Our brains reorganize based on our experience. This is called brain plasticity or neuroplasticity. By being present in our moment with kindness and compassion toward ourselves and others, we change our brains. We create pathways ready for peace and happiness.

Just spending those few minutes of breastfeeding in awareness can have a big impact on your life and on your parenting—and through your parenting on your child’s life.

Meditative Breastfeeding

The length of time and the kind of time you spend breastfeeding is a perfect place for mindfulness practice. In most meditation, you bring your attention back to the breath, which you can do while your are nursing a baby, certainly, but there is much in the moment to recognize with breastfeeding. As your mind wanders, you could bring it back to your baby’s breath, to the sound of the suck, to your feeling of letdown, or more generally to the milk. Rather than bringing your mind back to the breath, you can practice bringing your awareness back to the milk.

Practice bringing your awareness back to the milk.

Mindfulness doesn’t push or pull, it recognizes what is as it is. Mindfulness is a practice of compassion, compassion for yourself as you are. At no time in my life have I needed more compassion for myself than in my parenting. Perhaps it is that way for you, too.

Using this breastfeeding time to cultivate a natural awareness will bring you back to yourself as parent, to your baby as a wiggly, giggly new person, and to your relationship with your baby as your milk flows.

Remove Barriers When You Choose

Breastfeeding in a baby carrier or under a cover can leave us disconnected from the experience, from the moment in the experience. It can, but it doesn’t have to if you don’t let these become barriers to your awareness or barriers to your relationship with your baby.

Practice Mindful Milk

However or wherever you are giving your baby milk, be mindful. Bring your awareness back to the physical and the more-than-physical experience.

Whether you breastfeed for months or years, this part of your relationship can feel altogether too short.

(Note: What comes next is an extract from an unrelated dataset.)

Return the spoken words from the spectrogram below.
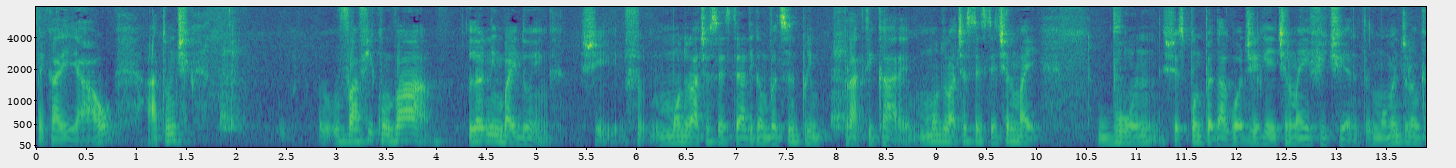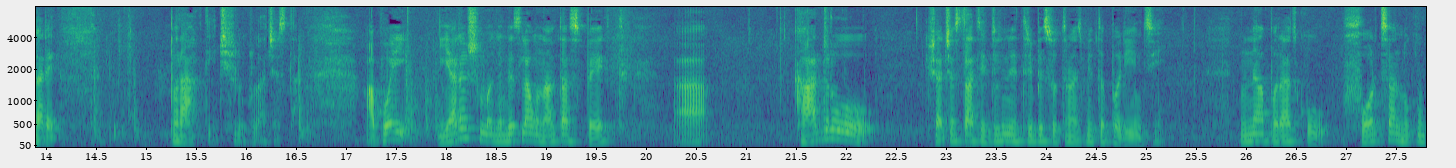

Being present in the moment, each moment, can help you to welcome the experience as it is and let it change as it must.

As you sit with your baby, let the experience itself bring you back to the moment. Maybe your baby pinches you, bringing you back to the moment. Maybe you gaze into one another’s eyes, bringing you back to the love. Maybe you feel your milk flowing, bringing you back to the milk.

Practice bringing your awareness back to the milk.

For the next month, we are focusing on slowing down, unplugging, and being mindful—of our parenting, of our communities, and of our presence in nature.

Resource

Mindful Parenting. Nancy Bardacke, a midwife who has developed a program for new parents and for those who work with new parents on Mindful-based Childbirth and Parenting. As part of her short talk to other professionals working on Mindful-based Stress Reduction, she shows a video of parents who talk about (and demonstrate) how mindfulness has influenced their parenting.

Photo Breastfeeding – © Cherrymerry | Dreamstime.com